Librarianship is generally considered a "pink collar" profession. And we face many of the same issues that legal writing instructors face across the country. Like legal writing instructors, our positions are disproportionately occupied by women in less secure (generally staff), low-status positions. As such, we are subjected to various microaggressions that are commonplace in strict hierarc…

Analysis in Legal Research

Too often, searching for relevant information and the ultimate analysis of facts to law is disjointed. That's because teaching the analysis of the law is often left up to the doctrinal professors or the writing professors.

But analysis is inherent to the legal research process. Using the 4-step legal research process to find relevant information requires that the researcher has the ability to analyze the law to select the material that will aid in their arguments. 
Legal research is inevitably a back-and-forth process.
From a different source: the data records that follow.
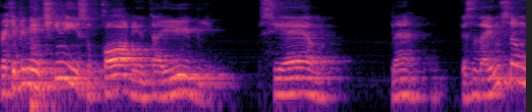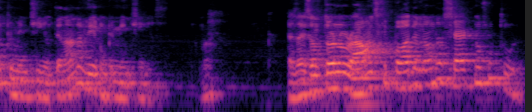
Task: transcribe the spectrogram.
Porque Pimentinha é isso, Cognita, IRB, Cielo, né? Esses daí não são pimentinhas, não tem nada a ver com pimentinhas. Né? Mas aí são turnarounds que podem não dar certo no futuro.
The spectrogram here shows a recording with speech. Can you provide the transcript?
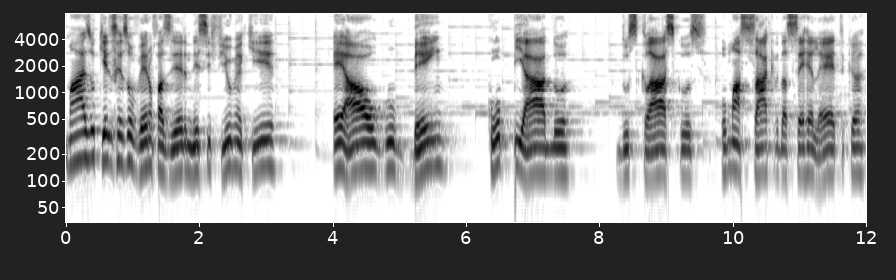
Mas o que eles resolveram fazer nesse filme aqui é algo bem copiado dos clássicos O Massacre da Serra Elétrica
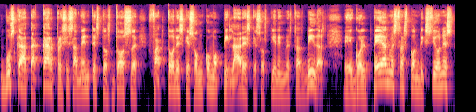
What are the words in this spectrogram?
busca atacar precisamente estos dos eh, factores que son como pilares que sostienen nuestras vidas. Eh, golpea nuestras convicciones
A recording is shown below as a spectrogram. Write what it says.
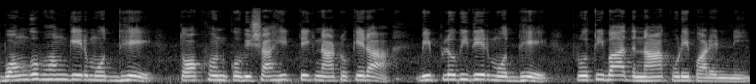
বঙ্গভঙ্গের মধ্যে, তখন কবি সাহিত্যিক নাটকেরা বিপ্লবীদের মধ্যে প্রতিবাদ না করে পারেননি।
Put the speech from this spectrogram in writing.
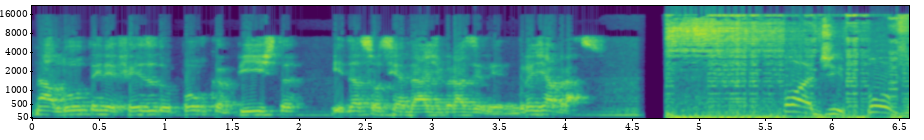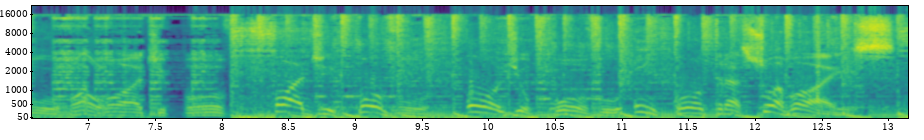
na luta em defesa do povo campista e da sociedade brasileira. Um grande abraço. Pode Povo, pode Povo, pode Povo, onde o povo encontra sua voz.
The researcher starts with secondary sources to get a better understanding of the cause of action. The researcher moves onto the codified law to understand what needs to be analyzed in light of the facts of the case. The researcher then continues with binding and persuasive precedent to craft arguments by comparing facts and analogizing or distinguishing from case precedent. 
A researcher cannot begin to know what types of binding and persuasive precedent to find wi…

Law Librarians Improving the Profession

During Bryan Stevenson's keynote at AALL in Austin (login req'd), he noted and expounded on 4 things that will improve justice:
Get proximate to injusticeChange the narratives that sustain injusticeStay hopefulDo uncomfortable things His message is an important one, and law librarians certainly have a role to play in improving access to justice. 
Throughout his keynote, I couldn't help but connect these 4 things to the issues facing law librarianship, in general. Like improving justice, law librarians need to work to improve the state of our profession to ensure that we can continue to assist with access to justice issues, among other things, for years to come. 
In that regard, we can do similar things to improve law librarianship: 
     1. Get proximate to the issues facing law librarianship
There is a myriad of issues facing law librarianship: budgets, staffing, librarian supporttechnology, public perception. We need to face each of these head on and work to create solu…

AALL 2017 Poster Session: Scholarly Research & Writing Programs

AALL in Austin is just around the corner. I'm excited to be surrounded by my favorite cohort of humans and feel inspired by all of the wonderful programs! 
If you're in Austin, please drop by the Austin Convention Center’s Exhibit Hall 4, Poster #29: You Can't Write Without Research: Developing a Scholarly Research Writing Program at Your Law School. 

Safe travels to Austin!